Concerns raised by Guyanese parents in the New York area about the side-effects of the Human Papilloma Virus (HPV) vaccine that was launched among school-age girls in Georgetown, was quickly quelled by Guyana-born gynecologist, Dr. Mahendranaugh Sohan during a recent interview in his downtown Brooklyn office.
Dr. Sohan shot down claims that Gardasil is a danger to the lives of young girls, by stating that the benefits of the vaccine far outweigh the side effects, which he added are similar to the effects of a stomach virus.
A Board Certified obstetrics and gynecology specialist, Dr. Sohan argues that contrary to reports, the HPV Vaccine is not controversial, adding that since the CDC approved the vaccine in 2009, it has shown to be quite beneficial, combating more than 30 types of HPV viruses.
According to a Demerara Waves Online News report, there was an up-roar in Guyana when parents were told that Gardasil was being administered to girls to counter Types 6 and 11, that cause genital warts, and Type 16 and 18 that cause cervical cancer.
“The only way someone could contract the HPV virus is from sexual activity, so pretty much the majority of the population is at risk, said Dr. Sohan, chief of the Brooklyn Women’s Pavilion, at 44 Court Street.
Stating that any medical professional, not necessarily a cancer specialist could administer the drug, Dr. Sohan explained that the vaccine is a preventative medicine, that was initially approved for girls, age 11 to 12 only, but subsequently approved by the CDC for boys from age nine to 26.
“There is a lot of misconception about vaccines in the Guyanese community, said Dr. Sohan who feels the population is not educated enough about the effectiveness of these health measures.
Dr. Sohan, who completed his education at Albany Medical College and St. Luke’s Roosevelt Hospital Center, supports the Ministry of Health’s lead in administering the vaccine, from a public health concern.
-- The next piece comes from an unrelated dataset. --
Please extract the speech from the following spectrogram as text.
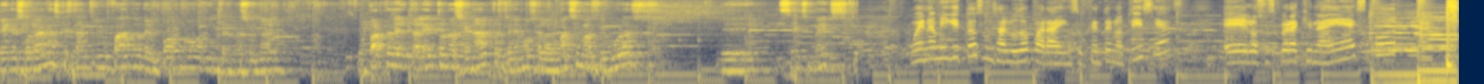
venezolanas que están triunfando en el porno internacional. De parte del talento nacional, pues tenemos a las máximas figuras de SexMex. Bueno amiguitos, un saludo para Insurgente Noticias. Eh, los espero aquí en la Expo.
And according to him, the drug has to hold a lot of weight because the FDA approved it for use in the USA.
He insists that the health department of Guyana should educate the nationals about the dangers of cervical cancer. Women are diagnosed with this form of cancer at a very high rate in third world countries such as Guyana because of the lack of screenings and vaccination.
However, Dr. Sohan who provides OB/GYN care to women from teenage to golden age despite their economic status, argues that most women should get a yearly pap smear. And more so for women in Guyana who are at greater risk because of the lack of regular screenings. “Gardasil could prevent someone’s daughter from getting cervical cancer,” he said.
“The fact that the FDA approved Gardasil to prevent the spread of the HPV virus in the U.S. should convince the Guyanese population and the rest of the Caribbean, and Latin America that it is an effective preventive medicine.